Debt payments, which ate up a little more than 14 percent of the average household’s disposable income before the crash, now take up less than 11 percent, leaving consumers with more money to spend on other things, according to the Fed.
But the economy continues to face strong head winds. Economic growth slowed to just 0.1 percent during the fourth quarter, while consumer confidence remains subdued, and wage growth has barely kept pace with inflation. Housing prices across the country, despite recent improvement, still are about 25 percent below their 2007 peak, wiping out a major source of household wealth that had fueled the economy during the early 2000s.
Unemployment – 4.7 percent in October 2007 – now is 7.9 percent, although that’s still an improvement from its peak of 10 percent in October 2009.
And economists warn that automatic spending cuts from the federal budget crisis could put a further drag on economic growth.
Those long-term financial issues – and the more recent political ones – are troubling to a significant cadre of investors who were badly spooked by the market’s plunge – the Dow plummeted 46 percent in just 15 months – and still are wary of getting back into the stock market.
“There is still disbelief that the market has, in fact, recovered,” Ogorek said. “What we experienced five years ago is statistically quite rare, a perhaps once-or-twice-in-a-century event.”

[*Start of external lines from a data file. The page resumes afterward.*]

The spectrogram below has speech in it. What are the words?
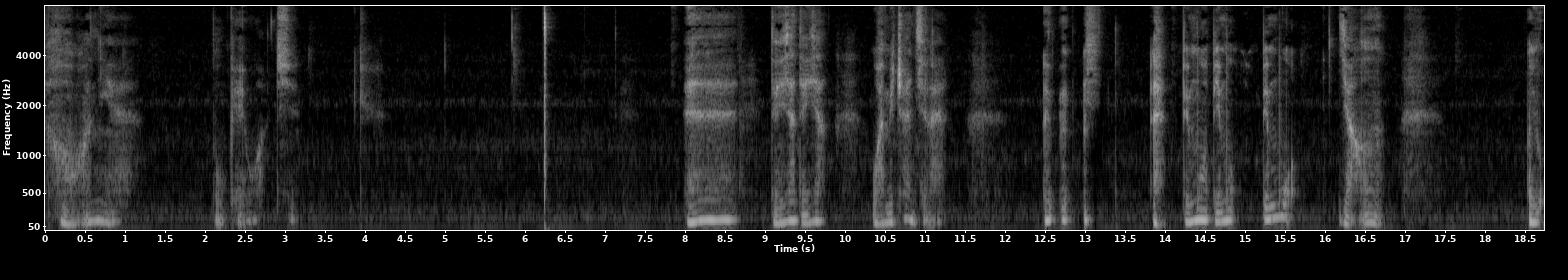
好啊，你不给我亲。哎，等一下，等一下，我还没站起来。嗯嗯，哎，别摸，别摸，别摸，痒。哎呦，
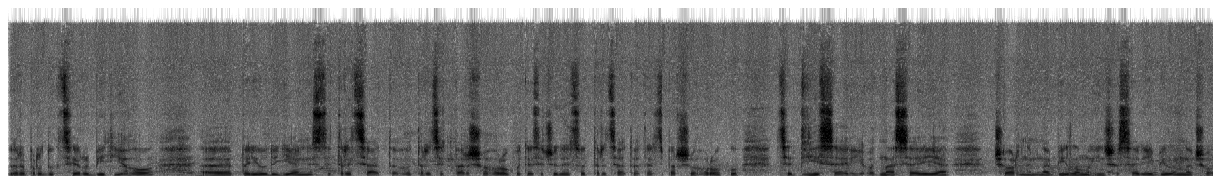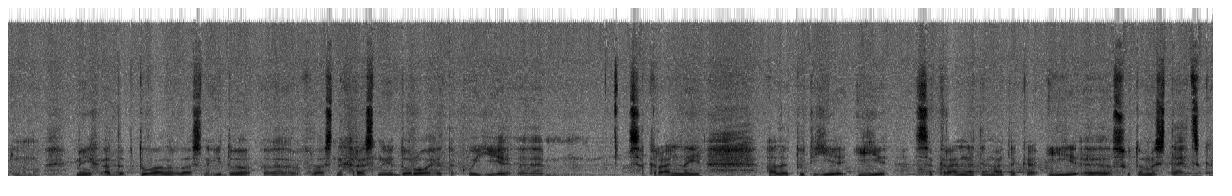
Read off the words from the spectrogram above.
Репродукція робіт його е, періоду діяльності 30-31 року, 1930-31 року. Це дві серії. Одна серія чорним на білому, інша серія білим на чорному. Ми їх адаптували власне і до е, власне хресної дороги, такої е, сакральної, але тут є і сакральна тематика, і суто мистецька.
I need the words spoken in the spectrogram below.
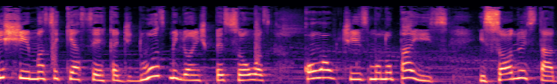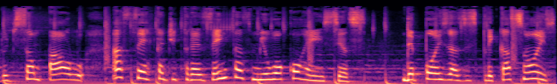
estima-se que há cerca de 2 milhões de pessoas com autismo no país e só no estado de São Paulo há cerca de 300 mil ocorrências. Depois das explicações,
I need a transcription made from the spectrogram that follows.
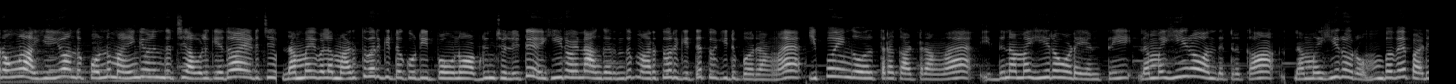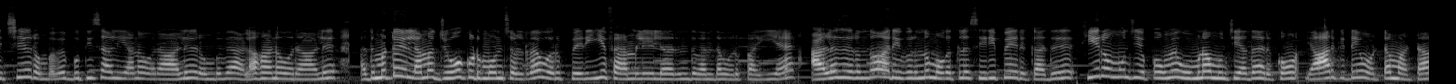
இருக்கிறவங்களும் ஐயோ அந்த பொண்ணு மயங்கி விழுந்துருச்சு அவளுக்கு ஏதோ ஆயிடுச்சு நம்ம இவளை மருத்துவர்கிட்ட கூட்டிட்டு போகணும் அப்படின்னு சொல்லிட்டு ஹீரோயினை அங்க இருந்து மருத்துவர்கிட்ட தூக்கிட்டு போறாங்க. இப்போ இங்க ஒருத்தரை காட்டுறாங்க. இது நம்ம ஹீரோவோட என்ட்ரி நம்ம ஹீரோ வந்துட்டு இருக்கான். நம்ம ஹீரோ ரொம்பவே படிச்சு ரொம்பவே புத்திசாலியான ஒரு ஆளு ரொம்பவே அழகான ஒரு ஆளு. அது மட்டும் இல்லாம ஜோ குடும்பம்னு சொல்ற ஒரு பெரிய ஃபேமிலியில இருந்து வந்த ஒரு பையன். அழகு இருந்தும் அறிவு இருந்தும் முகத்துல சிரிப்பே இருக்காது. ஹீரோ மூஞ்சி எப்பவுமே உம்னா மூஞ்சியா தான் இருக்கும். யார்கிட்டயும் ஒட்ட மாட்டா.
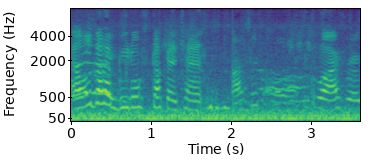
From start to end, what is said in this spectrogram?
Ella got a beetle stuck in a tent. Oh.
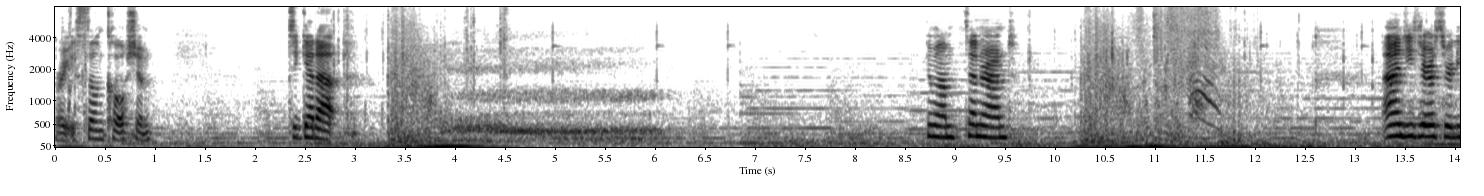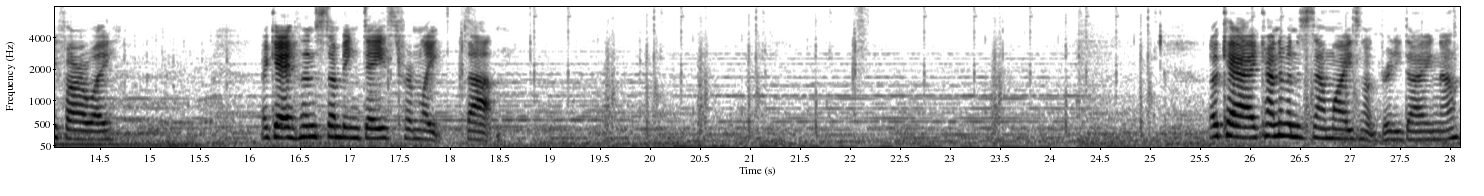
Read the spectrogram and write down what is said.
Right, you're still in caution. To get up. Come on, turn around. And you throw us really far away. Okay, I understand being dazed from, like, that. Okay, I kind of understand why he's not really dying now.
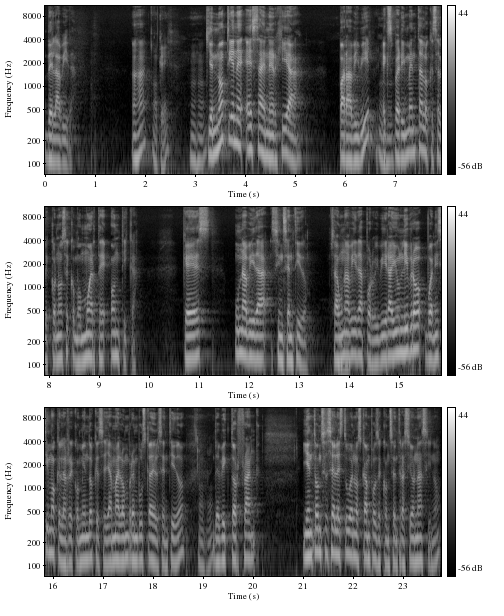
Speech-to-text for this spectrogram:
de la vida. Ajá. Ok. Quien no tiene esa energía para vivir, experimenta lo que se le conoce como muerte óntica, que es una vida sin sentido. O sea, una vida por vivir. Hay un libro buenísimo que les recomiendo que se llama El hombre en busca del sentido, de Víctor Frank. Y entonces él estuvo en los campos de concentración nazi, ¿no?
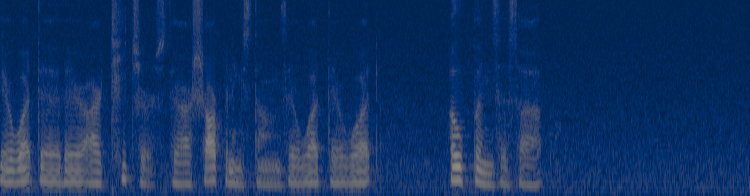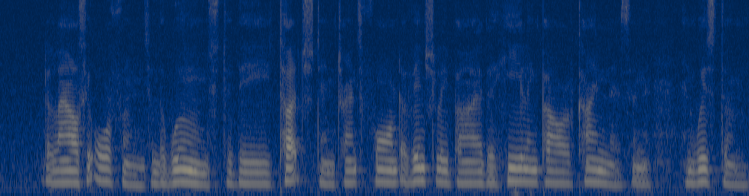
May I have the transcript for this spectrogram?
They're what uh, they're our teachers. They're our sharpening stones. They're what they're what opens us up. It allows the orphans and the wounds to be touched and transformed eventually by the healing power of kindness and, and wisdom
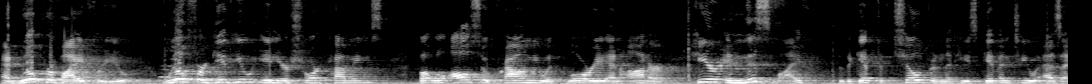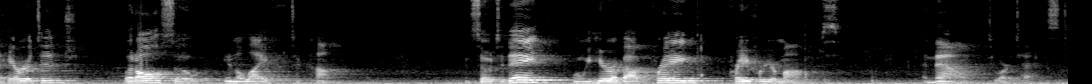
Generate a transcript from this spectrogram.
and will provide for you, will forgive you in your shortcomings, but will also crown you with glory and honor here in this life through the gift of children that He's given to you as a heritage, but also in the life to come. And so today, when we hear about praying, pray for your moms. And now to our text.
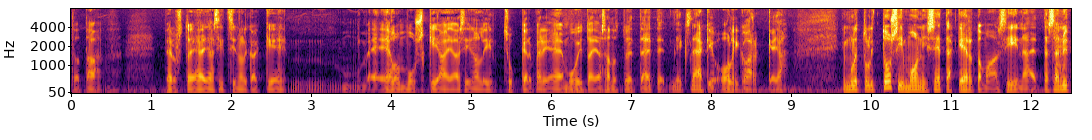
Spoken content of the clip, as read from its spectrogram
tota, perustaja, ja sitten siinä oli kaikkea mm, Elon Muskia, ja siinä oli Zuckerbergia ja muita, ja sanottu, että, että, että eikö nämäkin oligarkkeja. Niin mulle tuli tosi moni setä kertomaan siinä, että sä nyt,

And those feelings are what make investing so difficult, Ogorek said.
“Successful investing is very counterintuitive. You should be fearful when you’re the most comfortable, and you should be investing when you’re the most fearful,” he said.
“Just think about how you felt 5½ years ago,” Ogorek said, “and how you truly believed the market was going to zero; 5½ years later, we see that markets self-correct. They don’t go to zero, and they do come back.”
The Associated Press contributed to this report. email: email@example.com